Okay, other than the abject desolation evident in each of the above images, what do they all have in common?  THEY ARE ALL IN LINE!  Each patiently waits their turn to carry their boulder, slither up the mountain, or roast in an inferno.  Why do they not cheat?

Dante’s attention to this detail is not an accident; he is pointing to something of great significance both theologically and practically: those who truly care for their neighbour, will always empathize with said neighbour.  This empathy is expressed through an understanding that each individual suffers on an ontological level and to place oneself ahead of that individual by, for example, cutting in line at Starbucks, is the most egregious sin imaginable.

Of course, this ‘placing oneself ahead of another’ analogy can be extended in many directions, but it boils down to the issue of valuing your humanity over that of another.  When you cut in line, you are not only stealing the time of the people who have waited patiently in line, you are telling them: “I don’t care who you are, I am more important than you.”  That is some fucked up shit.

Everyone in purgatory completes their trials harmoniously because they truly understand and can empathize with the suffering of the individual directly in front of them.  To jump the line would be an unthinkable crime against everyone else.  What’s more is that each individual in purgatory is brutally equal for the first time in their existence.  The markers that create oppressive power systems have been stripped away: there is no wealth, no class, no privilege – there is literally nothing that can lead one person to believe that they have a right to preferential treatment.  It is an anarcho-syndicalist’s paradise.  No want.  No misery.

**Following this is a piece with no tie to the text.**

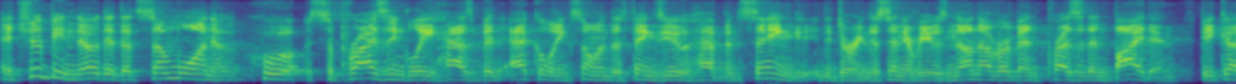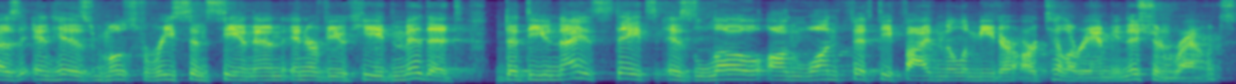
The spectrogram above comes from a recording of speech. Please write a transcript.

Anyway, I probably am reading too much into the intentions of the person who jumps the line at Starbucks or the complete butt-dump in the row in front of me who has decided to recline fully while I write this.  But I truly believe that if you jump a line, you are complete trash.  Not even trash; you are the garbage juice that accumulates and then hardens at the bottom of those enormous trash cans behind bars.  You may not realize it, but you are

Obviously, we don’t live in purgatory.  That would be really shitty.  But if there is a lesson to learn from Dante’s trip through purgatorio it would be, “We are in this together, all of us.  We have a shared humanity and want to live in a better world. If we want to realize this better world, one has to let go of the worldly qualities that cause us to believe that our time is somehow more valuable than the time of anyone else.” The one way you can shit and piss and barf all over this idea is cutting in line. It is an everyday thing that people do that is not only offensive and obscene, but also, guarantees you a first class trip to hell. If you want to go to hell, cut in line you fucking monster.